“The decision is now in our hands whether we run or not. Tiger is invaluable to us and we have to look after him. Hopefully he comes through the Navan test [in Sunday’s Boyne Hurdle] and then goes on to Cheltenham and hopefully shows us more there. Then we’ll decide, but at the moment, it’s 50-50. The Betway Bowl [the day before the National] is definitely coming into calculations now.”
Tiger Roll’s owners are a little put out, in other words but a long way from deciding to take their bat home. O’Leary’s comments are also a useful reminder that while what could be the biggest racing story for half a century is still a possibility, there are several more obstacles to negotiate before a third tilt at the National is even a shade of odds-on.
First, a horse that has already suffered one injury setback this year needs to come through his first start since last year’s Grand National at Navan this weekend. It is a race he won – at 25-1, no less – last season but no similar heroics are anticipated this time around. “Pulled up with a smile on his face” will suffice for Tiger Roll’s owners.
Southwell 1.45 Seven Clans 2.20 Coolagh Magic 2.55 Badayel 3.25 Tynecastle Park 4.00 Jorvik Prince 4.35 Robsdelight
Hereford 1.35 Againn Dul Aghaidh 2.05 Frisson Collonges 2.40 Cuban Sun 3.10 Aye Aye Charlie (nb) 3.40 Carrolls Milan 4.15 Wye Aye 4.50 With Pleasure
Kempton Park 5.00 Kybosh 5.30 Omnivega 6.00 Meghan Sparkle 6.30 Lyricist Voice 7.00 Candelisa 7.30 Manjaam 8.00 True Belief (nap) 8.30 Elusif
Even then, Tiger Roll still needs to meet the entry requirement that National runners must have run over fences in the current season. If he were to miss the Cross-Country at Cheltenham in March for any reason, he could be fit and well again on the morning of 4 April but barred from running in the race he has made his own over the last two years. There is a strong sense of many twists and turns to come on the road ahead.

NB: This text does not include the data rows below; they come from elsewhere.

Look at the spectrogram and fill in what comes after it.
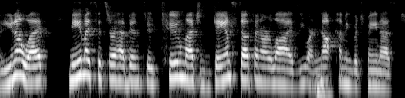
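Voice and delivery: ordinary talk, nothing marked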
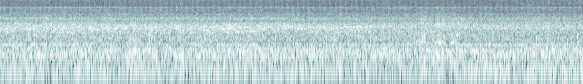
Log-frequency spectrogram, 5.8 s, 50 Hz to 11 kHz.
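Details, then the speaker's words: Toyota Wigo with check engine light and cylinder 2 injector circuit code: rough, uneven idle with a ragged stumble. Spark and a new plug were ruled out; cylinder 2 is dead because a cut injector wire stops fuel supply. "guys so positive putol nga yung wire an kung makita niyo putol nga yung isang wire niya kaya siya palyado hindi nagsusuply ng gasolina"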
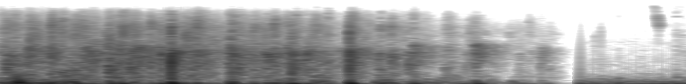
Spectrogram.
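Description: An audience breaks into applause, a dense, steady patter of many hands clapping together for nearly three seconds before it cuts off abruptly, followed by a quieter hum.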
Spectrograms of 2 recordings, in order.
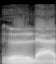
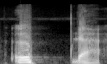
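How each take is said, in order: First: An l sound precedes da. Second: A p sound precedes da. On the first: The speaker calls it wrong. "bukan ulda atau ulfda. Salah ya" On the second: The speaker calls it right. "Jadinya upda"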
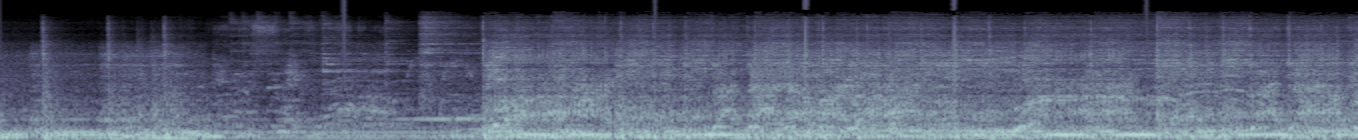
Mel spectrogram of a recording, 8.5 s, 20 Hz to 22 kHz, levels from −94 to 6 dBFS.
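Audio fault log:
2.14, 4.09, 5.03, 5.96 and 7.16 s: bit error spikes. Flipped bits throw one to a few samples to a power-of-two value and back, giving sharp broadband ticks unrelated to the sound, loudest at 5.03 and 5.96 s (about -2 dBFS) and faintest at 4.09 and 7.16 s (about -14 dBFS).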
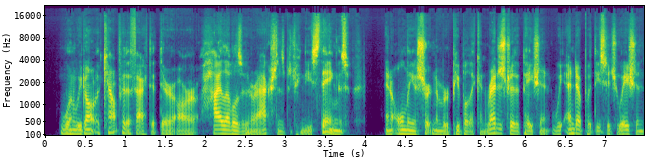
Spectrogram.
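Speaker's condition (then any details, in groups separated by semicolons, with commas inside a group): No condition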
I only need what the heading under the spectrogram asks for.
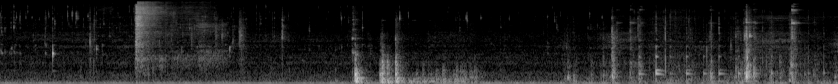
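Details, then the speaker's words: HVAC condensate drain line unclogged (nasty debris removed); water trickles and drips freely into the pan, float switch no longer tripped so the unit is back online with the blower running. "draining, mama. And the unit has came back online because the float switch is no longer tripped."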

The prospect of Tiger Roll attempting to emulate – and in some senses, surpass – Red Rum has been captivating racing fans since he crossed the line at Aintree last year.

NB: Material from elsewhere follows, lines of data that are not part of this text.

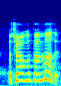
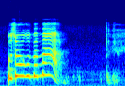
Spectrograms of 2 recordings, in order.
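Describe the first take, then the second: First: Said in the usual way. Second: "What's wrong with my mom?" much higher and slow; playful melodramatic redo; mock dramatic. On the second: Shown as a demonstration. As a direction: whine "mom" drawn out, hammed-up worry.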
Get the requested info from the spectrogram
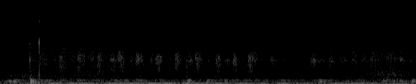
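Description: Stylus rubbing in quick repeated back-and-forth strokes on a tablet screen while erasing digital ink; faint.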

Few of us, after all, ever thought we would see a dual winner again, as the modern National is more ferociously competitive than ever and pretty much every one of the 40 runners will go to post with at least an outside chance. A three-times winner is the stuff of fantasy.
It is a story that still needs to be taken episode by episode, with no mental flicking through the box set to a potential date with destiny in early April but the dream is still alive, and it remains a distinct possibility that Liverpool will be at the centre of the sporting world not once, but twice this spring.